The challenge is developing the framework in which usability practitioners and developers collaborate. This sprint was a laboratory in which we could experiment with this framework.    (JPA)

Rather than impose a more rigid process up-front, I wanted to test a general premise about collaboration: Eliminating barriers is generally more empowering than problematic. Pair Programming is a perfect example of this. A lot of programmers (and managers) react negatively to Pair Programming the first time they hear about it, because they assume that programmers need to be isolated to work effectively, and that they will be unable to collaborate effectively without this separate space. Experience has raised serious doubts about that assumption. We see a similar phenomenon with Wikis. Most people still assume that we have to impose structure and authority or our information spaces will devolve into chaos. Wikis obviously challenge this premise.    (JPB)

I wanted to watch how developers would work with usability practitioners with no preimposed constraints, hoping that our collective observations and experiences would result in a more useful framework than I could have come up with on my own.    (JPC)

The event was successful in this regard, but it came at a cost. We placed a heavy burden on our participants by making this goal collective and explicit. It’s hard, even debilitating, to be self-reflexive about process while you’re working. This was most evident on our second day. Frustration was palpable among our participants, as they struggled to both work on their projects and think about process. That everybody stayed positive and productive was a testament to everybody’s great attitudes, and for that I am grateful.    (JPD)

What Is Extreme Usability?    (JPE)

The conclusion among most of our participants, in the end, was that what most of us practiced was not Extreme Usability. I concur. Nevertheless, it offered some clues as to what Extreme Usability might be.    (JPF)

It may be a misnomer, for one. Rashmi Sinha suggested that what we were aiming for was actually “Collaborative Usability.” I would go further and say that it was “Extreme Design,” centering attention on the design rather than the overall development methodology.    (JPG)

Other thoughts:    (JPH)

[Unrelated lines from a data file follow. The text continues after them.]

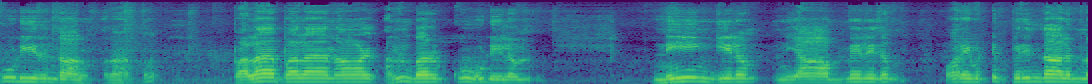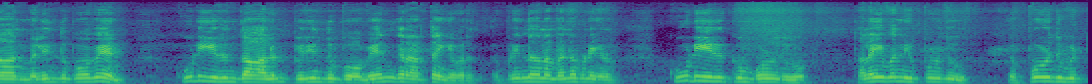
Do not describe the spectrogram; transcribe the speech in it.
கூடியிருந்தாலும் அதான் அர்த்தம். பல பல நாள் அன்பர் கூடிலும் நீங்கிலும் மெலிதும். அவரை விட்டு பிரிந்தாலும் நான் மெலிந்து போவேன் கூடியிருந்தாலும் பிரிந்து போவேன்கிற அர்த்தம் இங்கே வருது. அப்படின்னா நம்ம என்ன பண்ணிக்கணும்? கூடியிருக்கும் பொழுது தலைவன் இப்பொழுது எப்பொழுது விட்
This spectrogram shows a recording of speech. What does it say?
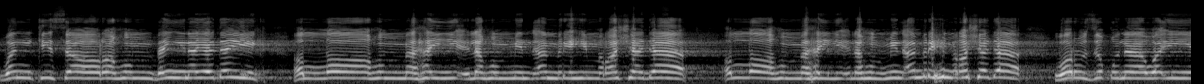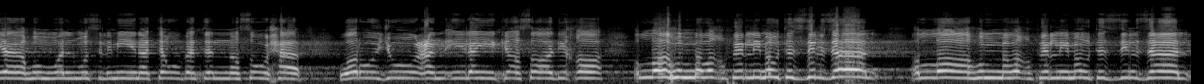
وانكسارهم بين يديك. اللهم هيئ لهم من أمرهم رشدا. اللهم هيئ لهم من أمرهم رشدا. وارزقنا وإياهم والمسلمين توبة نصوحا. ورجوعا إليك صادقا. اللهم واغفر لموت الزلزال. اللهم واغفر لموت الزلزال.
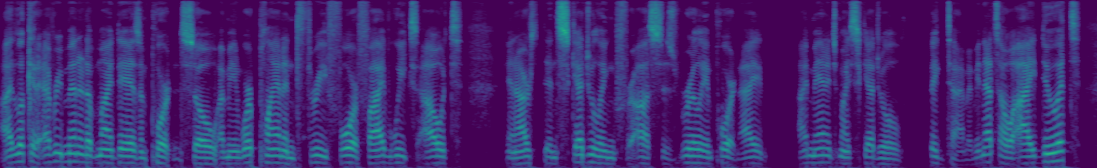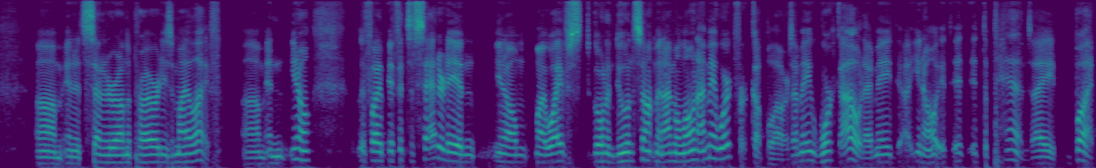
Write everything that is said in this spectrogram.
I look at every minute of my day as important. So, I mean, we're planning three, four, five weeks out, and our and scheduling for us is really important. I I manage my schedule big time. I mean, that's how I do it, um, and it's centered around the priorities of my life. Um, and you know, if I if it's a Saturday and you know my wife's going and doing something and I'm alone, I may work for a couple hours. I may work out. I may uh, you know it, it, it depends. I but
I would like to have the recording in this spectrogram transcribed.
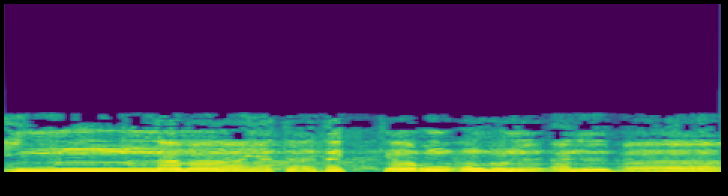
إنما يتذكر أولو الألباب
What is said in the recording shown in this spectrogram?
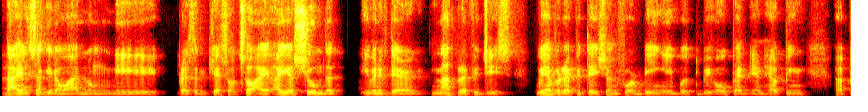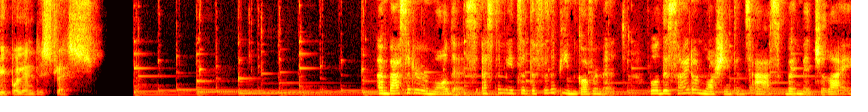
dahil sa ginawa nung ni President Quezon. So I, I assume that even if they're not refugees, we have a reputation for being able to be open in helping uh, people in distress. Ambassador Romualdez estimates that the Philippine government will decide on Washington's ask by mid July.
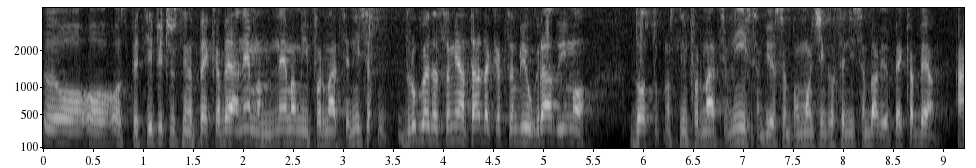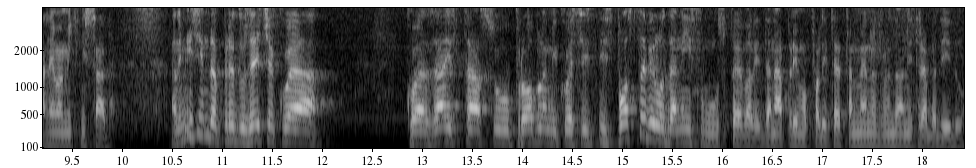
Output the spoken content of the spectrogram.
o, o specifičnostima PKB-a nemam, nemam informacija. Nisam, drugo je da sam ja tada kad sam bio u gradu imao dostupnost informacijama. Nisam, bio sam pomoćnik, ali se nisam bavio PKB-om, a nemam ih ni sada. Ali mislim da preduzeća koja koja zaista su problem i koje se ispostavilo da nismo uspevali da napravimo kvalitetan menadžment, da oni treba da idu,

  • “Customers” are not “users.” Once a customer becomes a codesigner, he or she loses value as a user, because he or she becomes subject to major bias from the design process itself. We attempted to include “users” as codesigners, which was wrong. You’re either one or the other (and it’s okay for a “customer” to be a codesigner), but you can’t be both.    (JPI)
  • Pairing is good. We required each project to bring two developers, and we assigned two usability specialists to each projects. However, we did not mandate pairing, and there were also other people working with each project. By the middle of the second day, each of the projects had figured this out on their own. If we do a second Extreme Usability sprint, pairing will play a central role in the process.    (JPJ)
  • Extreme Usability is not about taking shortcuts. Sprints are. The two should not be conflated. Many participants from our first sprint said that their biggest takeaway was that informal usability was valuable. You don’t need to have a high-overhead (i.e. expensive) usability process to develop usable software. I think this week’s sprint reinforced that. At the same time, I think it’s important not to conflate the sprint format with Extreme Usability.    (JPK)

Usability-Driven Projects    (JPL)

We intentionally chose early stage Open Source projects to participate in this sprint, but in doing so, we were still propagating what seems to be a given with all Open Source projects: they are started by developers. That naturally tips the power balance towards developers. I would love to do a sprint where the roles were reversed. Usability practitioners could bring project ideas — perhaps with wireframes or workflows — and developers would come to help with the design and implementation.    (JPM)

In a similar vein, Mimi Yin had a great idea. There should be an “inverted Sourceforge,” a place where usability practitioners — not developers — could start Open Source projects.    (JPN)